(Are there a few little trespasses against the mythology in this vision? Yes, as some of you have pointed out. The consensus was that a minor deviation from what had been established was forgivable in the name of entertainment. I had a few very elaborate solutions, but they were too confusing and not nearly as cinematic as the final product. And obviously, the result was very entertaining.)
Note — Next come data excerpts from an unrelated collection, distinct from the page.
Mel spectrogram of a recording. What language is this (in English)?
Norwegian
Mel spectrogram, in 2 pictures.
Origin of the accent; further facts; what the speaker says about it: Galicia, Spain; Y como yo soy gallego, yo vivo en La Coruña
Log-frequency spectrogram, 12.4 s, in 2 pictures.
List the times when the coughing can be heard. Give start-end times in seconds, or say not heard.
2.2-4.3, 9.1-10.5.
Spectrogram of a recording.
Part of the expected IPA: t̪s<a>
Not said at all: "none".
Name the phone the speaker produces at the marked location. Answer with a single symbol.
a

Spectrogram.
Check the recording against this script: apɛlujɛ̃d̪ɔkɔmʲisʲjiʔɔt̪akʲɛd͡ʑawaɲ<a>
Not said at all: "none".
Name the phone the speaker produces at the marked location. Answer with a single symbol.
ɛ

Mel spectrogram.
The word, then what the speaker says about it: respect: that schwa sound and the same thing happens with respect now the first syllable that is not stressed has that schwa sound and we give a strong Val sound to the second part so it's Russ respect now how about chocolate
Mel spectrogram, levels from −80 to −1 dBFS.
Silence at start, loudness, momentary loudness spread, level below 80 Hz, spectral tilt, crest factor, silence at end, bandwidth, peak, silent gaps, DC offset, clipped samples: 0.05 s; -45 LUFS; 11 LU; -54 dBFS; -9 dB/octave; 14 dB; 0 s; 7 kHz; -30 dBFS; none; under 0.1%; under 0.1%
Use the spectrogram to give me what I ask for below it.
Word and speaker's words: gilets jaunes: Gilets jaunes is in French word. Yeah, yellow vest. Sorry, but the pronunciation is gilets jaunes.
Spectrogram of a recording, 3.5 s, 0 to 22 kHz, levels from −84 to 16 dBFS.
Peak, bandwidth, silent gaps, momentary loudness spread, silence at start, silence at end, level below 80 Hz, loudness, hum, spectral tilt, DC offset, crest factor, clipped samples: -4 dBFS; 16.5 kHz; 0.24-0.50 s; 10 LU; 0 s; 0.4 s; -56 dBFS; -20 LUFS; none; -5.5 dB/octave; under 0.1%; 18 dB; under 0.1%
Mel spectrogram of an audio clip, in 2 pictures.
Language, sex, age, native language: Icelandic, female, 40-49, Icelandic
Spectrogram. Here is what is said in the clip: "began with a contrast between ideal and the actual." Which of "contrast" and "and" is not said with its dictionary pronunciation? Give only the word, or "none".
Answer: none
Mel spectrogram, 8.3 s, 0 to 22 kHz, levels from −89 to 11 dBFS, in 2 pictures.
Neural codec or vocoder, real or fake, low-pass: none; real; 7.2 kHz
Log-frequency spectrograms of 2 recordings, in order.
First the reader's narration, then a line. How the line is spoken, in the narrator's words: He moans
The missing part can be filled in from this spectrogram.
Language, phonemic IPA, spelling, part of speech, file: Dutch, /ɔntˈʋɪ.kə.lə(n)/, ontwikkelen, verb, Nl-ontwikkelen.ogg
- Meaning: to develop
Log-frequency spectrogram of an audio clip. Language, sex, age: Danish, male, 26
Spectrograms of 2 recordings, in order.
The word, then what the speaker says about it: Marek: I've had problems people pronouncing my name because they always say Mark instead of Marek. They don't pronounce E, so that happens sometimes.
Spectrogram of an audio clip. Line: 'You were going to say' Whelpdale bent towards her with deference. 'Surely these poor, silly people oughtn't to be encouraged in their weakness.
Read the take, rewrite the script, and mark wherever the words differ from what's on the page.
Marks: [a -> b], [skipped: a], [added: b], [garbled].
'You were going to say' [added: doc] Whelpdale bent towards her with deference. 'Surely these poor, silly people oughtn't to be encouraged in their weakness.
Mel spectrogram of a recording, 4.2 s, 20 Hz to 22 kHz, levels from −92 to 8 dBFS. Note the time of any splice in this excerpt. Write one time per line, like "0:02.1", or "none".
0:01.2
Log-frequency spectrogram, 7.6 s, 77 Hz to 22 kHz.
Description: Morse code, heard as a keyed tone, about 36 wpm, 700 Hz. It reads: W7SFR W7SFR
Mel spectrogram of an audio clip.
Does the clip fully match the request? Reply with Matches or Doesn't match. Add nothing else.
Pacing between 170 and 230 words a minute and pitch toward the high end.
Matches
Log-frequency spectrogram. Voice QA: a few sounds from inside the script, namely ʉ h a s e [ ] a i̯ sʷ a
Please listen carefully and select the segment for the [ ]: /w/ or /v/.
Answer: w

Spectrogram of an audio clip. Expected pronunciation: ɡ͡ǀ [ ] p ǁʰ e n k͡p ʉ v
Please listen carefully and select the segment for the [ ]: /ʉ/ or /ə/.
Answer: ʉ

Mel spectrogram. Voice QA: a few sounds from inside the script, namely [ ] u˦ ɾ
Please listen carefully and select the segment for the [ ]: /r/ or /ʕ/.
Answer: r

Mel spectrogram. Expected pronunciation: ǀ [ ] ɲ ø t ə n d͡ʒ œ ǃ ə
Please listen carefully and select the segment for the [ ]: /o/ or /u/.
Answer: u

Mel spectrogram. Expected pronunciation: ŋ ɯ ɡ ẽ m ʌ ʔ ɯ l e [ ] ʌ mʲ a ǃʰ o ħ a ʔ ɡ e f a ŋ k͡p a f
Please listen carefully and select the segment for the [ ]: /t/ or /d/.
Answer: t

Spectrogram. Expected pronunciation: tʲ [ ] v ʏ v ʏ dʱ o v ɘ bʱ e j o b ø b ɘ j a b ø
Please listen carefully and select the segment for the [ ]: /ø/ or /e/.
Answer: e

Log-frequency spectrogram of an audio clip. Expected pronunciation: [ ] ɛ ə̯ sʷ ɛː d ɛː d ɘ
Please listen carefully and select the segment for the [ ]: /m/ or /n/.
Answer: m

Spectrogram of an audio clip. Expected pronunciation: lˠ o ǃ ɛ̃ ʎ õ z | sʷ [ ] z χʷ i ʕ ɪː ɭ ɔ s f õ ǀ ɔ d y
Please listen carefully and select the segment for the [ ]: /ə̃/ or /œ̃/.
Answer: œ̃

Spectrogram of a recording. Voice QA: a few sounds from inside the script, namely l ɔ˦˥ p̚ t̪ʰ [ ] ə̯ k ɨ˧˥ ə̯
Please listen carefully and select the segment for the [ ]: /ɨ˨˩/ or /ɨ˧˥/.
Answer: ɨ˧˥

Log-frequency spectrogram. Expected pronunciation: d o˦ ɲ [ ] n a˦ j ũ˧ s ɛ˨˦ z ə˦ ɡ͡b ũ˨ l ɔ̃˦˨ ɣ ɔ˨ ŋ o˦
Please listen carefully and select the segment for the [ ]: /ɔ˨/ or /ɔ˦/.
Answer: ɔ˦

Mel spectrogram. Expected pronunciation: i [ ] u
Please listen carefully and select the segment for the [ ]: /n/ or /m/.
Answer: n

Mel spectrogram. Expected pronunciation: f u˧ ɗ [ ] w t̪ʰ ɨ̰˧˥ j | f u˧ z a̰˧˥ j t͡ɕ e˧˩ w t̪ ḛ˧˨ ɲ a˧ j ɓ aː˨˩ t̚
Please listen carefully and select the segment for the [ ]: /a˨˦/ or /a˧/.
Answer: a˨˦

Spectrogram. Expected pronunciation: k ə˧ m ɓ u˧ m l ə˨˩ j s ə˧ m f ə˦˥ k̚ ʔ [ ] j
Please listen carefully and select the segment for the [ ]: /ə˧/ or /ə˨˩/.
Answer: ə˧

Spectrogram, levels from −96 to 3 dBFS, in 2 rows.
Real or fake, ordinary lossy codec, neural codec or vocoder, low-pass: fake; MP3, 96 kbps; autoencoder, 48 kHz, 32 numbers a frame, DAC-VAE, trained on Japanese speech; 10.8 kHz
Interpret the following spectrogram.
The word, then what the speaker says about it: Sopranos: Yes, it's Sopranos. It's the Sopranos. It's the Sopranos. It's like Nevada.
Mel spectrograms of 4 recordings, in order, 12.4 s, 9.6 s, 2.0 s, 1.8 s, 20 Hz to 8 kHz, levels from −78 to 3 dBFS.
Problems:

A few reporters asked me if I would have done anything different in the battle if I had written it; the answer is yes. Mainly, I would have killed more Cullens. I do think the Volturi would have won the day; as the talented players were taken out, in the end it would be brute strength that would determine the victor, and the Volturi have more soldiers and more experience. Of course, if we had offed Edward or something, it might have been too obvious that it was a vision sequence. In the end, when the vision was revealed, the reaction I heard in the two unsuspecting audiences I viewed it with was nothing but relief and enthusiasm. Kudos to Bill C for creating the perfect emotional response! He plays our heartstrings like a virtuoso.
It was really something to get to spend a little time with the fans at the BD2 events, and to watch the movie at the premiere with so many of them. It was the best experience I’ve ever had at a Twilight movie, and a perfect conclusion to my personal Twilight experience. I hope you also enjoyed the movie, and each other, for this last big bang. You, the readers and viewers, are the ones who have made this whole ten-year experience into something unbelievable and amazing, and I thank you so much for it. I hope I get to see some of you again in March (shameless The Host plug), because it makes me too sad to think that my relationship with my readers is ending, too.
Happy Holidays to you all, may the season be filled with good friends and good books!
Breaking Dawn part 1 and part 2 director Bill Condon wrote the following letter to all of us Twilighters:
Greetings to our global Twihard family,
On the flight now from Madrid to Berlin, I wanted to check in one last time, as you’re finally getting a look at what we’ve all been working on so intensely. It’s hard to believe that after our Berlin premiere tonight, my TWILIGHT journey will finally come to a close. It’s been almost three years since I first wrote to you. I’m very proud of what we’ve created together since then, and I hope that PART II fulfills your expectations for the grand finale to Stephenie’s sprawling saga. Fingers crossed that you’ve also managed to stay at least mostly spoiler-free, in order to enjoy the twists and parting gifts we have in store for you…
Thank you again for making me feel like a member of your fandom family online…for sleeping in The Line in San Diego in order to laugh with us in Hall H…for traveling great distances to join us in L.A. for last year’s Tent City and this year’s Fan Camp. Above all, thank you for trusting me with this universe you care so deeply about – we tried to match your intensity in our attention to every detail. That said, I don’t think I’ll ever live down the shame of being spied on by Twihard covens around the world on our very first night of shooting in Rio. Thanks to photos shot and instantly posted online of Bella and Edward on their honeymoon, we were called out in real time for missing a certain engagement ring… (Sorry — again!)
As with you all, what I’ll take with me from my time in Forks are so many great friendships – our massive cast of talented actors, and new creative partners such as Melissa Rosenberg, Guillermo Navarro and Phil Tippett. I hope to know them all for years and to work with them again soon, making movies yet to be dreamed up. At the L.A. premiere Monday night, Phil said we should make a “bloody, giant monster movie.” But is there room for a musical number?
See you at the theatre.